Segment Start: ENTRIES SHOWN

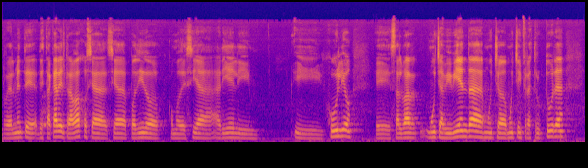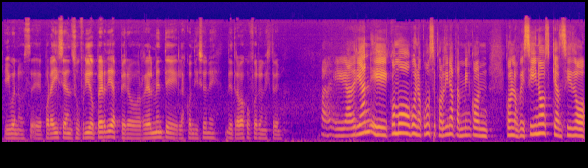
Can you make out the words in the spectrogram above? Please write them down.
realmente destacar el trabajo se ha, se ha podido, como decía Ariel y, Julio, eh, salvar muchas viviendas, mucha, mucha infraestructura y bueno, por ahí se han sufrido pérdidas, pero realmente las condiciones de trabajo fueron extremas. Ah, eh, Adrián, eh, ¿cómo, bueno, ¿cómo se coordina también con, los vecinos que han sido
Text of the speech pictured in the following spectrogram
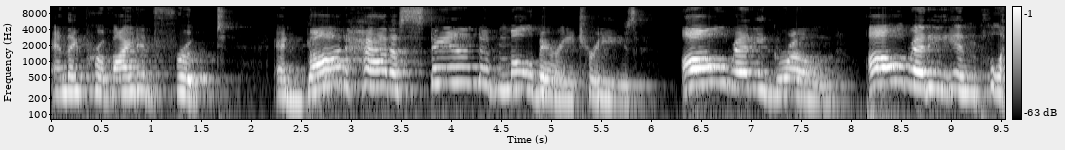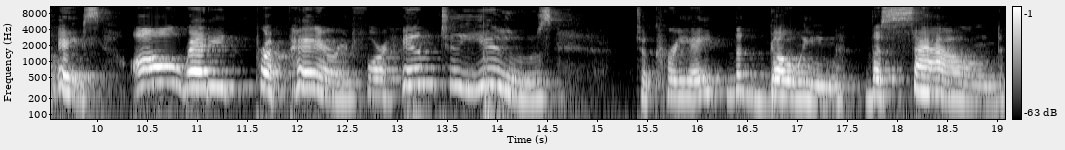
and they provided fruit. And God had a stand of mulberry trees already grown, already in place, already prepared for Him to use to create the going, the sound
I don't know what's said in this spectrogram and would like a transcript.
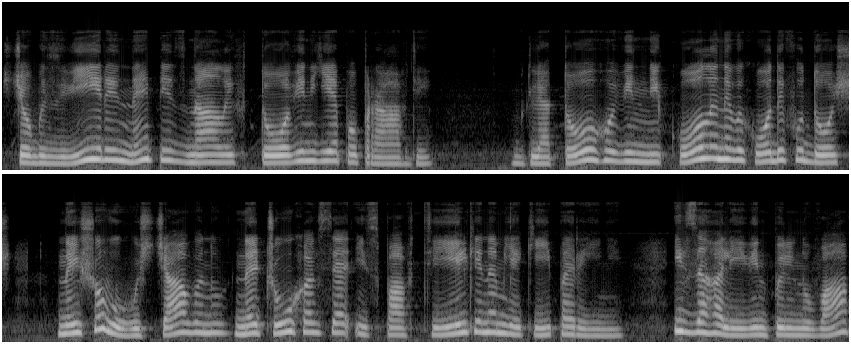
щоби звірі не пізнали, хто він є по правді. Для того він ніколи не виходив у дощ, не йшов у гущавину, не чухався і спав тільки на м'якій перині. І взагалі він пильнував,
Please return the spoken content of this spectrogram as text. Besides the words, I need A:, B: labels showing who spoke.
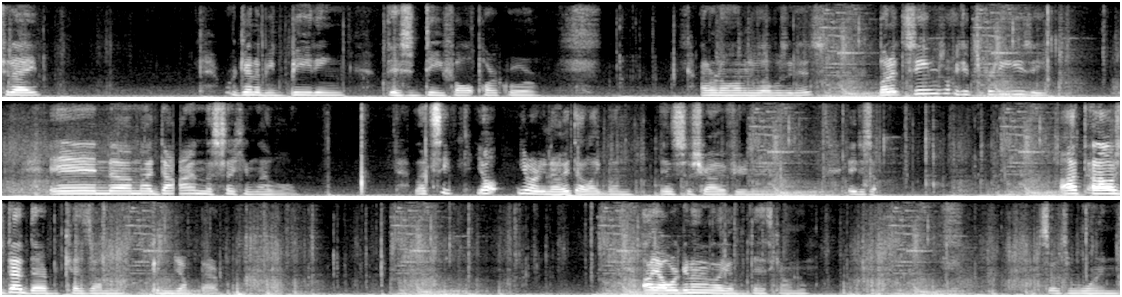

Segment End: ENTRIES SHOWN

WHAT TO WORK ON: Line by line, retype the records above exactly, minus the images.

ANSWER SECTION:
Can you make out the words in the spectrogram above? Please write them down.
realmente destacar el trabajo se ha, se ha podido, como decía Ariel y, Julio, eh, salvar muchas viviendas, mucha, mucha infraestructura y bueno, por ahí se han sufrido pérdidas, pero realmente las condiciones de trabajo fueron extremas. Ah, eh, Adrián, eh, ¿cómo, bueno, ¿cómo se coordina también con, los vecinos que han sido
Text of the speech pictured in the following spectrogram
and they provided fruit. And God had a stand of mulberry trees already grown, already in place, already prepared for Him to use to create the going, the sound
I don't know what's said in this spectrogram and would like a transcript.
щоби звірі не пізнали, хто він є по правді. Для того він ніколи не виходив у дощ, не йшов у гущавину, не чухався і спав тільки на м'якій перині. І взагалі він пильнував,
Please return the spoken content of this spectrogram as text. Besides the words, I need A:, B: labels showing who spoke.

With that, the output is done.